IDEAS home Printed from
MyIDEAS: Log in (now much improved!) to save this paper

Policy Implications of a Behavioural Economics Analysis of Land Use Determinants in Rural Scotland

Listed author(s):
  • Toma, Luiza
  • Sutherland, Lee-Ann
  • Barnes, Andrew Peter
  • Renwick, Alan W.
  • McCrum, Gillian
  • Blackstock, Kirsty

The paper analyses the land use behaviour of Scottish land managers and the factors influencing it in the current context of the EU rural land use policies. The analysis employs a frequently used behavioural economics method, namely structural equation modelling (SEM). Central to the empirical analysis in this paper is a cross-section database containing data collected in May to June 2009 through telephone interviews of 600 land managers in Scotland. The model tests and estimates the relationships between land use behaviour, i.e., behavioural intentions to change the size of business/holding, and several of its a priori determinants found significant in the scientific literature. The results indicate that a stronger propensity to change size of their businesses is exhibited by younger land managers who intend to pass their land on to family, with larger land size and stronger attitudes towards increasing it, with lower percentage of their income made up from Government support, who are less likely to have perceived changes in regulation and input/output prices as having an impact on their business, who discuss and plan changes in size of business with their banks/building societies, and frequently access sources of information to help with their strategic decisions.

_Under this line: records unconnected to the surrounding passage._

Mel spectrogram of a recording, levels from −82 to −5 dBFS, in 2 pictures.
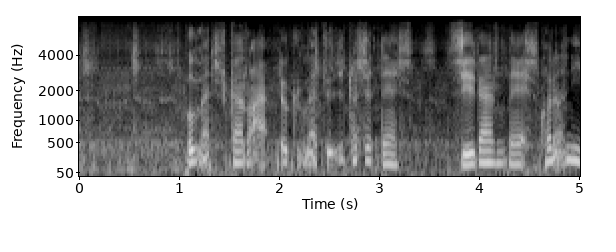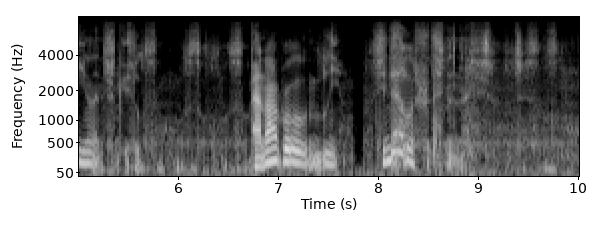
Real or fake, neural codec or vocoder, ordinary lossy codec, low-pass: fake; autoencoder, 22.05 kHz, a latent of 192 numbers a frame, VITS, trained on many speakers; none; 7.2 kHz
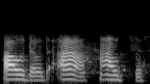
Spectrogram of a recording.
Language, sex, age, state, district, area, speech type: Kannada, female, 45-60, Karnataka, Chikkaballapur, rural, conversation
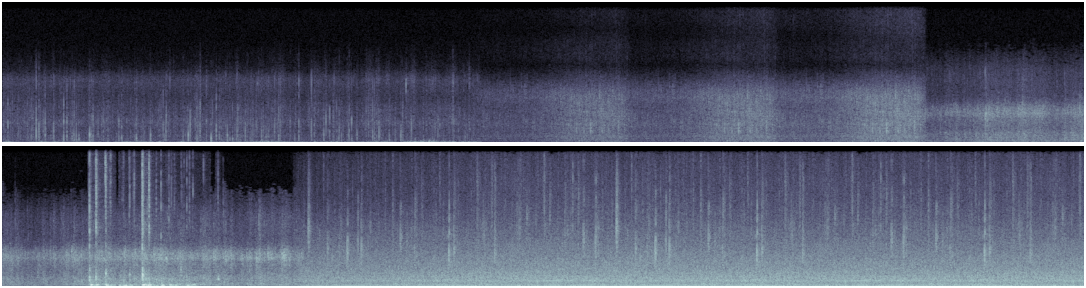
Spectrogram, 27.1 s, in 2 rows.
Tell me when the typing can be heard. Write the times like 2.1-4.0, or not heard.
14.6-16.2.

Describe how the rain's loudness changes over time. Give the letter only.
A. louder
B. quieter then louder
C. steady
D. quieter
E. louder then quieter
A.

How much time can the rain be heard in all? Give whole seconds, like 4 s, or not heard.
27 s.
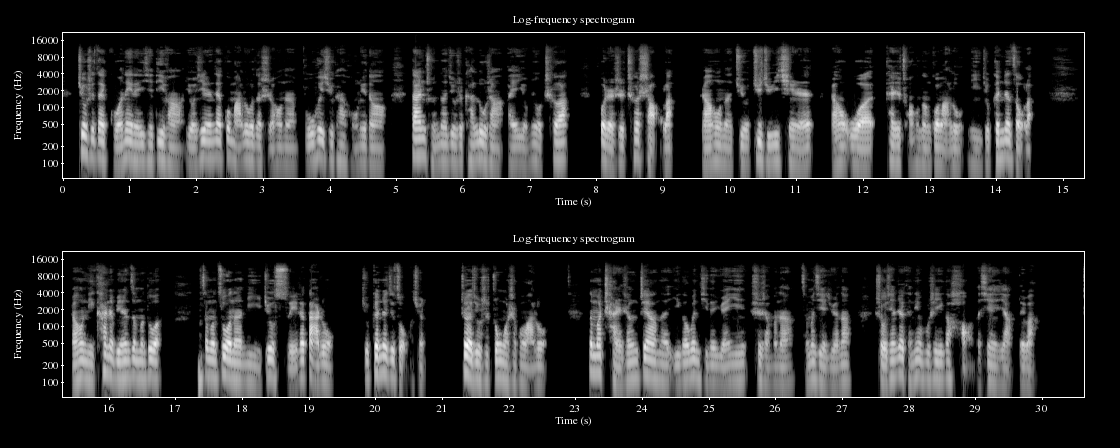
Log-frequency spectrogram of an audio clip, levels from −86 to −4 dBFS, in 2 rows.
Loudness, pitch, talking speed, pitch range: -22 LUFS, 115 Hz, 290 characters per minute, 100-125 Hz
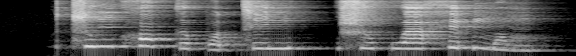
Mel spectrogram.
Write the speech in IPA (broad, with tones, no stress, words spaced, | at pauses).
t͡su˦ŋhɔ˥˧ kə˧pɔ˨t̚si˦n | ɕo˦pwa˦ he˦ʔ mɔ̃˨˩m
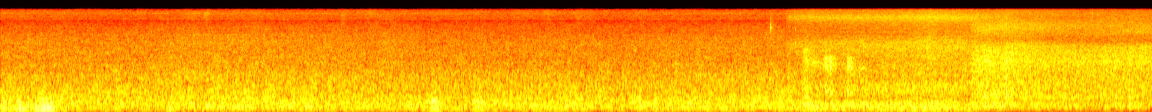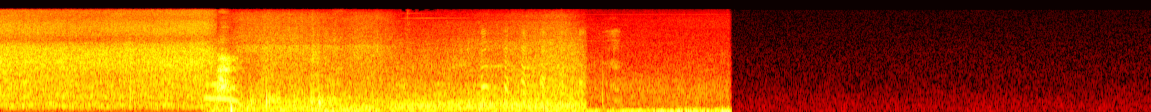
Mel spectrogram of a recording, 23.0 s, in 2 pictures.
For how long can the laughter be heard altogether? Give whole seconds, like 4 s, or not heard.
3 s.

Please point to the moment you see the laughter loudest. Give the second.
8 s.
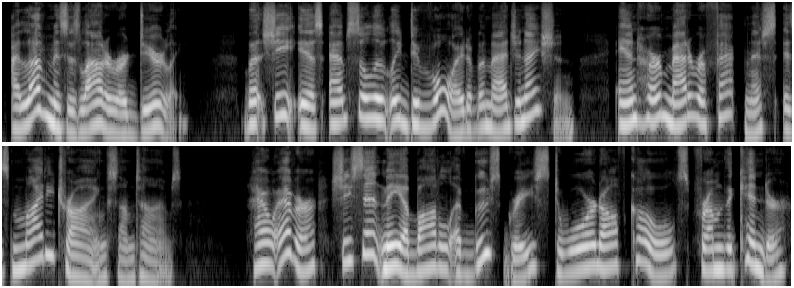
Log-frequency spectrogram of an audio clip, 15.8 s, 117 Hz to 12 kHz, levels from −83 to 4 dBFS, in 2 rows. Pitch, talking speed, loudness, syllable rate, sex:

If you experience problems downloading a file, check if you have the proper application to view it first. In case of further problems read the IDEAS help page. Note that these files are not on the IDEAS site. Please be patient as the files may be large.

File URL:
Download Restriction: no

Paper provided by European Association of Agricultural Economists in its series 2011 International Congress, August 30-September 2, 2011, Zurich, Switzerland with number 116086.

in new window

Date of creation: 2011
Handle: RePEc:ags:eaae11:116086
Contact details of provider: Web page:

More information through EDIRC

References listed on IDEAS
Please report citation or reference errors to , or , if you are the registered author of the cited work, log in to your RePEc Author Service profile, click on "citations" and make appropriate adjustments.:

in new window

  1. Golob, Thomas F., 2003. "Structural equation modeling for travel behavior research," Transportation Research Part B: Methodological, Elsevier, vol. 37(1), pages 1-25, January.
  2. Breen, James P. & Hennessy, Thia C. & Thorne, Fiona S., 2005. "The effect of decoupling on the decision to produce: An Irish case study," Food Policy, Elsevier, vol. 30(2), pages 129-144, April.
  3. Bayard, Budry & Jolly, Curtis, 2007. "Environmental behavior structure and socio-economic conditions of hillside farmers: A multiple-group structural equation modeling approach," Ecological Economics, Elsevier, vol. 62(3-4), pages 433-440, May.
Full references (including those not matched with items on IDEAS)

This item is not listed on Wikipedia, on a reading list or among the top items on IDEAS.

When requesting a correction, please mention this item's handle: RePEc:ags:eaae11:116086. See general information about how to correct material in RePEc.

For technical questions regarding this item, or to correct its authors, title, abstract, bibliographic or download information, contact: (AgEcon Search)

If you have authored this item and are not yet registered with RePEc, we encourage you to do it here. This allows to link your profile to this item. It also allows you to accept potential citations to this item that we are uncertain about.

If references are entirely missing, you can add them using this form.

If the full references list an item that is present in RePEc, but the system did not link to it, you can help with this form.

If you know of missing items citing this one, you can help us creating those links by adding the relevant references in the same way as above, for each refering item. If you are a registered author of this item, you may also want to check the "citations" tab in your profile, as there may be some citations waiting for confirmation.

Please note that corrections may take a couple of weeks to filter through the various RePEc services.

This information is provided to you by IDEAS at the Research Division of the Federal Reserve Bank of St. Louis using RePEc data.